### Problem to solve
Could you return every line of the records below that contains the word "said"?
<<<<
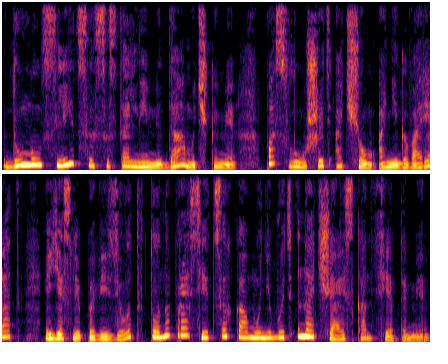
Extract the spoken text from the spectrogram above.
думал слиться с остальными дамочками, послушать, о чем они говорят, если повезет, то напроситься к кому-нибудь на чай с конфетами.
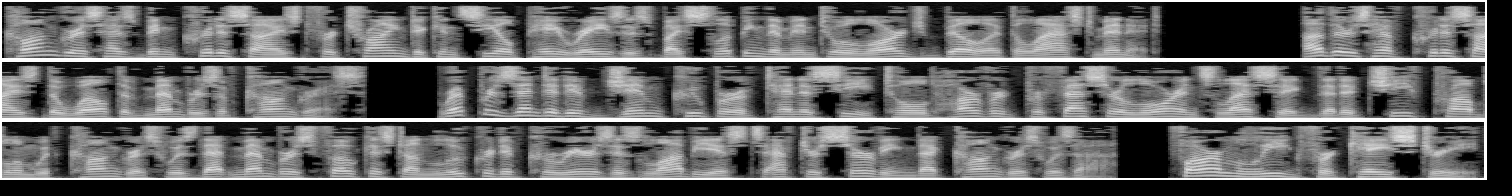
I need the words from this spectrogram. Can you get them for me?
Congress has been criticized for trying to conceal pay raises by slipping them into a large bill at the last minute. Others have criticized the wealth of members of Congress. Representative Jim Cooper of Tennessee told Harvard professor Lawrence Lessig that a chief problem with Congress was that members focused on lucrative careers as lobbyists after serving that Congress was a Farm League for K Street.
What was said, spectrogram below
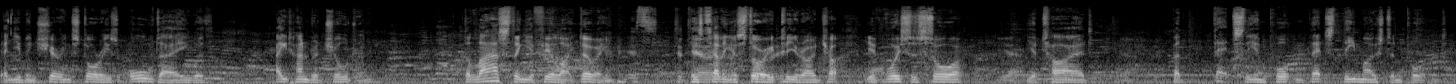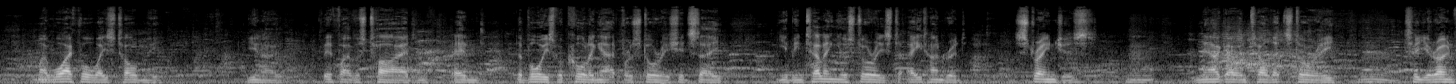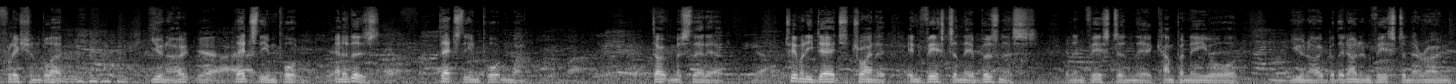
and you've been sharing stories all day with 800 children, the last thing you feel like doing is telling a story to your own child. Your voice is sore, Yeah. you're tired, yeah. but that's the important, that's the most important. My wife always told me, you know, if I was tired and, and the boys were calling out for a story, she'd say, You've been telling your stories to 800 strangers. Now go and tell that story to your own flesh and blood. you know, Yeah, I- that's the important, and it is. That's the important one. Don't miss that out. Yeah. Too many dads are trying to invest in their business and invest in their company or, you know, but they don't invest in their own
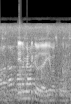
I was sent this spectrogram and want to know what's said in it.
तीन मिनट की हो जाएगी बस पूरी।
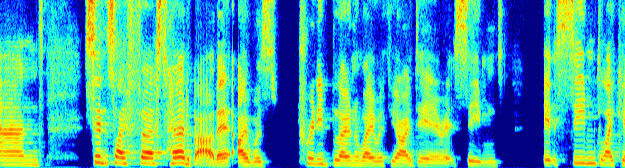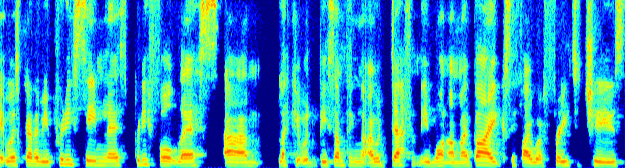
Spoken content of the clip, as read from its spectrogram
And since I first heard about it, I was pretty blown away with the idea. It seemed it seemed like it was going to be pretty seamless, pretty faultless. Um, like it would be something that I would definitely want on my bikes if I were free to choose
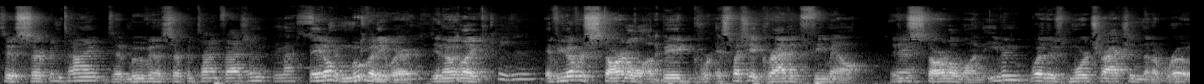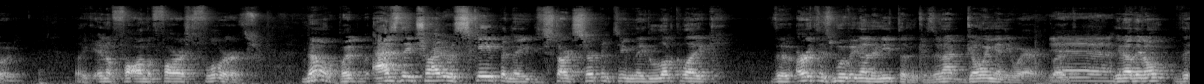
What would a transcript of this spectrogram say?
to serpentine, to move in a serpentine fashion, My they don't move anywhere. You know, like if you ever startle a big, especially a gravid female, if Yeah. you startle one, even where there's more traction than a road, like in a on the forest floor, no. But as they try to escape and they start serpentine, they look like the earth is moving underneath them because they're not going anywhere. Like, Yeah. you know, they don't. They,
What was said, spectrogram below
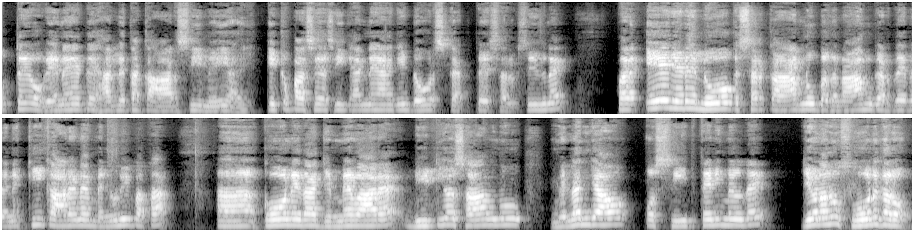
ਉੱਤੇ ਹੋ ਗਏ ਨੇ ਤੇ ਹਾਲੇ ਤੱਕ ਆਰਸੀ ਨਹੀਂ ਆਈ। ਇੱਕ ਪਾਸੇ ਅਸੀਂ ਕਹਿੰਦੇ ਆ ਕਿ ਡੋਰ ਸਟੈਪ ਤੇ ਸਰਵਿਸਿਜ਼ ਨੇ, ਪਰ ਇਹ ਜਿਹੜੇ ਲੋਕ ਸਰਕਾਰ ਨੂੰ ਬਦਨਾਮ ਕਰਦੇ ਪਏ ਨੇ, ਕੀ ਕਾਰਨ ਹੈ ਮੈਨੂੰ ਨਹੀਂ ਪਤਾ। ਕੌਣ ਇਹਦਾ ਜ਼ਿੰਮੇਵਾਰ ਹੈ? ਡੀਟੀਓ ਸਾਹਿਬ ਨੂੰ ਮਿਲਣ ਜਾਓ, ਉਹ ਸੀਟ ਤੇ ਨਹੀਂ ਮਿਲਦੇ। ਜੇ ਉਹਨਾਂ ਨੂੰ ਫੋਨ ਕਰੋ,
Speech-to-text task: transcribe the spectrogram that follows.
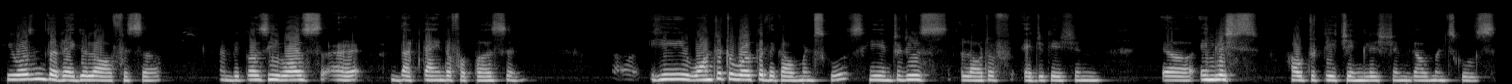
he wasn't the regular officer, and because he was uh, that kind of a person, he wanted to work at the government schools. He introduced a lot of education, uh, English, how to teach English in government schools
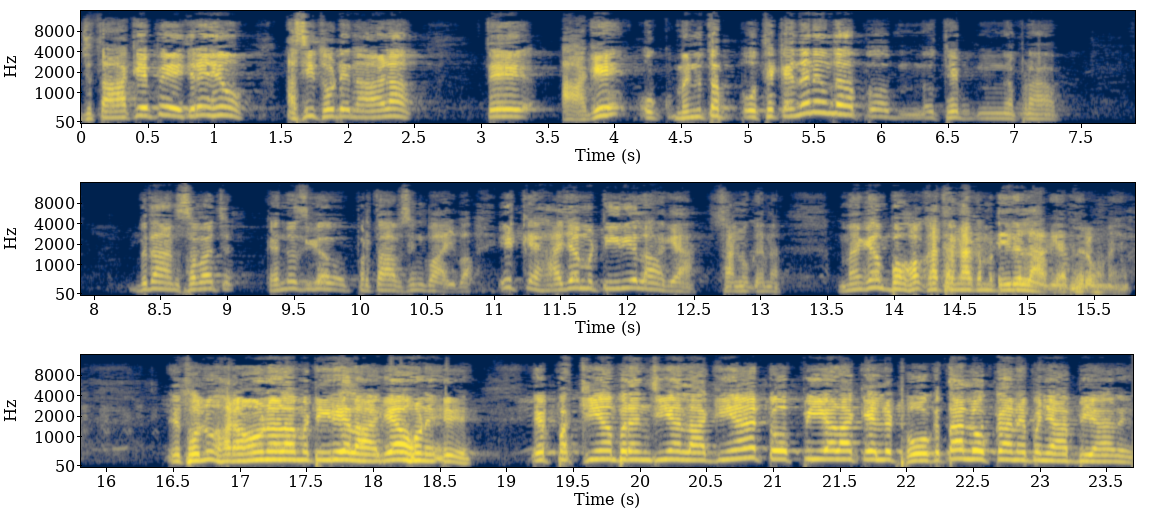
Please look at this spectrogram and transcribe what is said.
ਜਿਤਾ ਕੇ ਭੇਜ ਰਹੇ ਹੋ, ਅਸੀਂ ਤੁਹਾਡੇ ਨਾਲ ਆ। ਤੇ ਆ ਗਏ, ਉਹ ਮੈਨੂੰ ਤਾਂ ਉੱਥੇ ਕਹਿੰਦਾ ਨੇ ਹੁੰਦਾ ਉੱਥੇ ਆਪਣਾ ਵਿਧਾਨ ਸਭਾ ਚ ਕਹਿੰਦਾ ਸੀਗਾ ਪ੍ਰਤਾਪ ਸਿੰਘ ਬਾਜਵਾ, ਇਹ ਕਿਹਾ ਜਿਹਾ ਮਟੀਰੀਅਲ ਆ ਗਿਆ, ਸਾਨੂੰ ਕਹਿੰਦਾ। ਮੈਂ ਕਿਹਾ ਬਹੁਤ ਖਤਰਨਾਕ ਮਟੀਰੀਅਲ ਆ ਗਿਆ ਫਿਰ ਹੁਣ। ਇਹ ਤੁਹਾਨੂੰ ਹਰਾਉਣ ਵਾਲਾ ਮਟੀਰੀਅਲ ਆ ਗਿਆ ਹੁਣ ਇਹ। ਇਹ ਪੱਕੀਆਂ ਬਰੰਜੀਆਂ ਲੱਗੀਆਂ, ਟੋਪੀ ਵਾਲਾ ਕਿੱਲ ਠੋਕਤਾ ਲੋਕਾਂ ਨੇ, ਪੰਜਾਬੀਆਂ ਨੇ।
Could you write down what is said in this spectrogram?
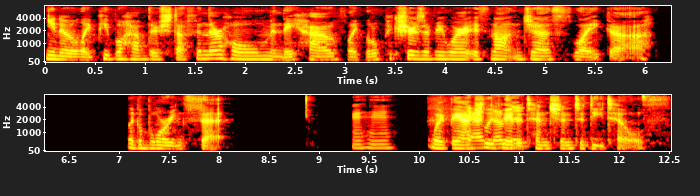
you know, like people have their stuff in their home and they have like little pictures everywhere. It's not just like uh like a boring set. Mhm. Like they actually yeah, paid attention to details.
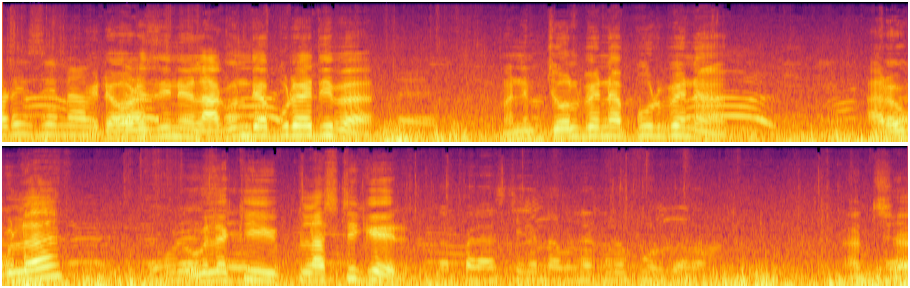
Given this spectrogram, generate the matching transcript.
অরিজিনাল এটা অরিজিনাল আগুন দিয়ে পুড়াই দিবা? মানে জ্বলবে না পুড়বে না? আর ওগুলা? ওগুলা কি প্লাস্টিকের? আচ্ছা।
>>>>
### Response area
What was said, spectrogram below
I was sent this spectrogram and want to know what's said in it.
What was said, spectrogram below
Please look at this spectrogram and transcribe what is said.
Could you write down what is said in this spectrogram?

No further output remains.